## [Problem statement]
Exactly as written, return every line of the data below apart from the pictures.

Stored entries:
----
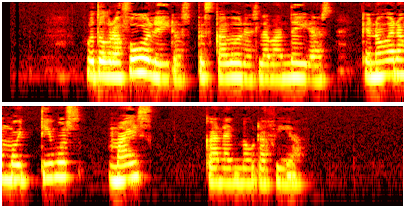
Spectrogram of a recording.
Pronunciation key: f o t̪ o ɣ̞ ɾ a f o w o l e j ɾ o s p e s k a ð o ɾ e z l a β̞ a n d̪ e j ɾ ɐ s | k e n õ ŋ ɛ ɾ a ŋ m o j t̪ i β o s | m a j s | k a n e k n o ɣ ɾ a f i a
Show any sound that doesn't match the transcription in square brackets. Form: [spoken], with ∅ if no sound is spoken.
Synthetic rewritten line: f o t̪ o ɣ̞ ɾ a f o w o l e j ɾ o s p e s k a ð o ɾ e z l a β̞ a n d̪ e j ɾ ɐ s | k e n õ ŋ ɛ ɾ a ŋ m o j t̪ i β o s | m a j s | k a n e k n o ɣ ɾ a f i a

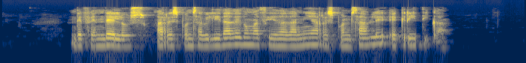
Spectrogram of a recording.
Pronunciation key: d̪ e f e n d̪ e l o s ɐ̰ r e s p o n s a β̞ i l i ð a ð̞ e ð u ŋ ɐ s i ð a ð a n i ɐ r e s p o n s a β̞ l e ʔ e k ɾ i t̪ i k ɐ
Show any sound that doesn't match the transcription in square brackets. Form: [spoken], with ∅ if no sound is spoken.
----
## [Response to the exercise]
Spectrogram of a recording.
Pronunciation key: f o t̪ o ɣ̞ ɾ a f o w o l e j ɾ o s p e s k a ð o ɾ e z l a β̞ a n d̪ e j ɾ ɐ s | k e n õ ŋ ɛ ɾ a ŋ m o j t̪ i β o s | m a j s | k a n e k n o ɣ ɾ a f i a
Show any sound that doesn't match the transcription in square brackets. Form: [spoken], with ∅ if no sound is spoken.
Synthetic rewritten line: f o t̪ o ɣ̞ ɾ a f o w o l e j ɾ o s p e s k a ð o ɾ e z l a β̞ a n d̪ e j ɾ ɐ s | k e n õ ŋ ɛ ɾ a ŋ m o j t̪ i β o s | m a j s | k a n e k n o ɣ ɾ a f i a

Spectrogram of a recording.
Pronunciation key: d̪ e f e n d̪ e l o s ɐ̰ r e s p o n s a β̞ i l i ð a ð̞ e ð u ŋ ɐ s i ð a ð a n i ɐ r e s p o n s a β̞ l e ʔ e k ɾ i t̪ i k ɐ
Show any sound that doesn't match the transcription in square brackets. Form: [spoken], with ∅ if no sound is spoken.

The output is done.